### Task goal
All records below are to be repeated exactly, with the pictures left out.

════════════════════

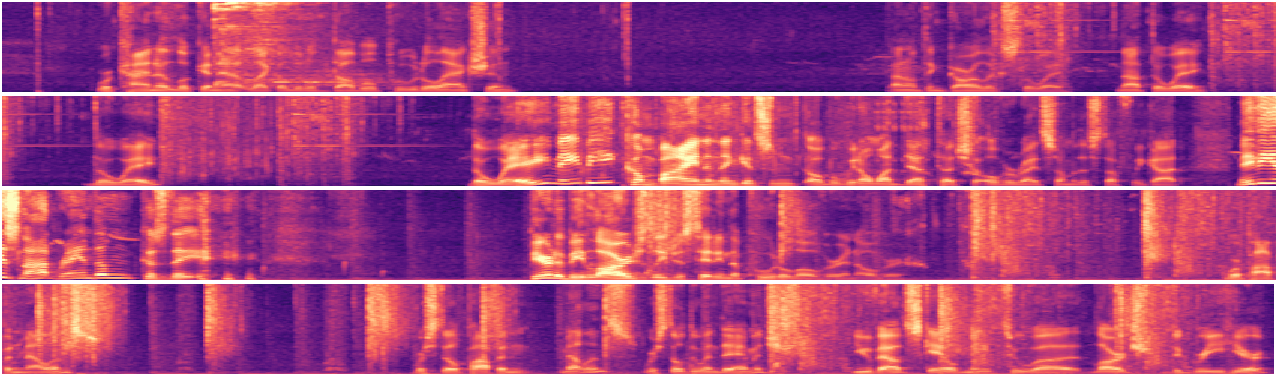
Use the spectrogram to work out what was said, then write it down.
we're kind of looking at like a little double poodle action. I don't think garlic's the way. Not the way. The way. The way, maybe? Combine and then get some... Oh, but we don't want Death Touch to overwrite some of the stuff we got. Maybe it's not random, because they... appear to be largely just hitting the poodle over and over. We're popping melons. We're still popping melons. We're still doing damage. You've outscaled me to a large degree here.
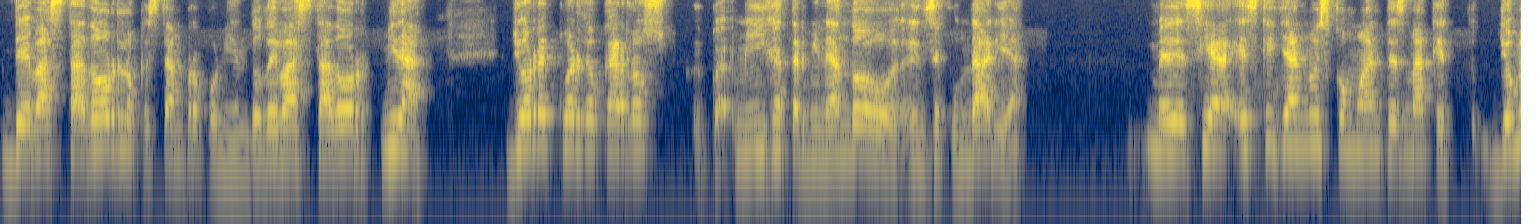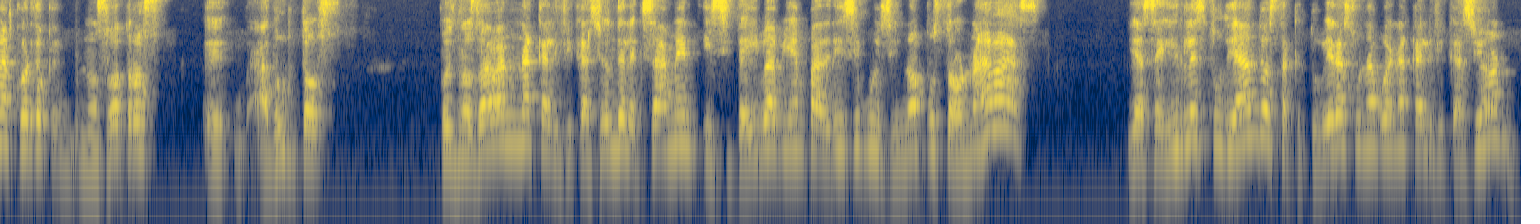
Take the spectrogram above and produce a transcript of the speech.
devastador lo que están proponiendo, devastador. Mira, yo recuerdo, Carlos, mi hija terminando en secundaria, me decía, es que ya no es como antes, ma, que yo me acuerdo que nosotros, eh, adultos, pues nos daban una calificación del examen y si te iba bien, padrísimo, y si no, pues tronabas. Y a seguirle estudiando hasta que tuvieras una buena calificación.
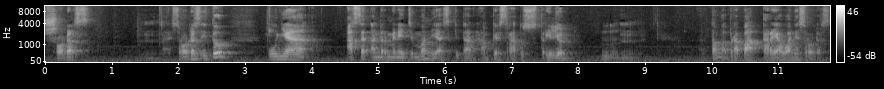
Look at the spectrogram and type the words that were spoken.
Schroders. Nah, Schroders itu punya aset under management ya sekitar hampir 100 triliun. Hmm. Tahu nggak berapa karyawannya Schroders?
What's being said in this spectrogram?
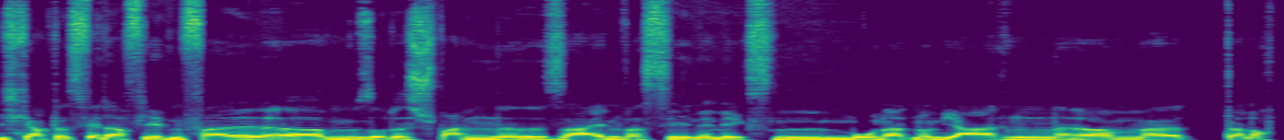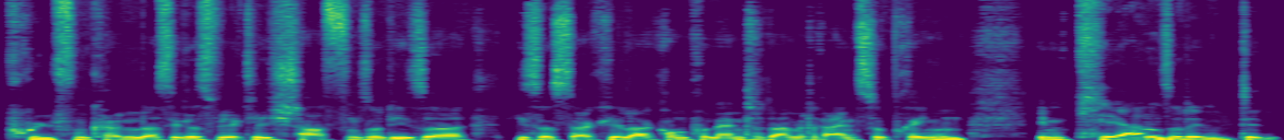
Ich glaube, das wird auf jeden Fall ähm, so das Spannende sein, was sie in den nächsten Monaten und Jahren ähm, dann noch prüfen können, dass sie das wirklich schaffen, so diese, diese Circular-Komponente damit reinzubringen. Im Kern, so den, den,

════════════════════

### Result of this task
Use the spectrogram to work out what was said, then write it down.
we're kind of looking at like a little double poodle action. I don't think garlic's the way. Not the way. The way. The way, maybe? Combine and then get some... Oh, but we don't want Death Touch to overwrite some of the stuff we got. Maybe it's not random, because they... appear to be largely just hitting the poodle over and over. We're popping melons. We're still popping melons. We're still doing damage. You've outscaled me to a large degree here.
Take the spectrogram above and produce a transcript of the speech.
devastador lo que están proponiendo, devastador. Mira, yo recuerdo, Carlos, mi hija terminando en secundaria, me decía, es que ya no es como antes, ma, que yo me acuerdo que nosotros, eh, adultos, pues nos daban una calificación del examen y si te iba bien, padrísimo, y si no, pues tronabas. Y a seguirle estudiando hasta que tuvieras una buena calificación.
Look at the spectrogram and type the words that were spoken.
Schroders. Nah, Schroders itu punya aset under management ya sekitar hampir 100 triliun. Hmm. Tahu nggak berapa karyawannya Schroders?
What's being said in this spectrogram?
Ich glaube, das wird auf jeden Fall ähm, so das Spannende sein, was sie in den nächsten Monaten und Jahren ähm, dann noch prüfen können, dass sie das wirklich schaffen, so diese, diese Circular-Komponente damit reinzubringen. Im Kern, so den, den,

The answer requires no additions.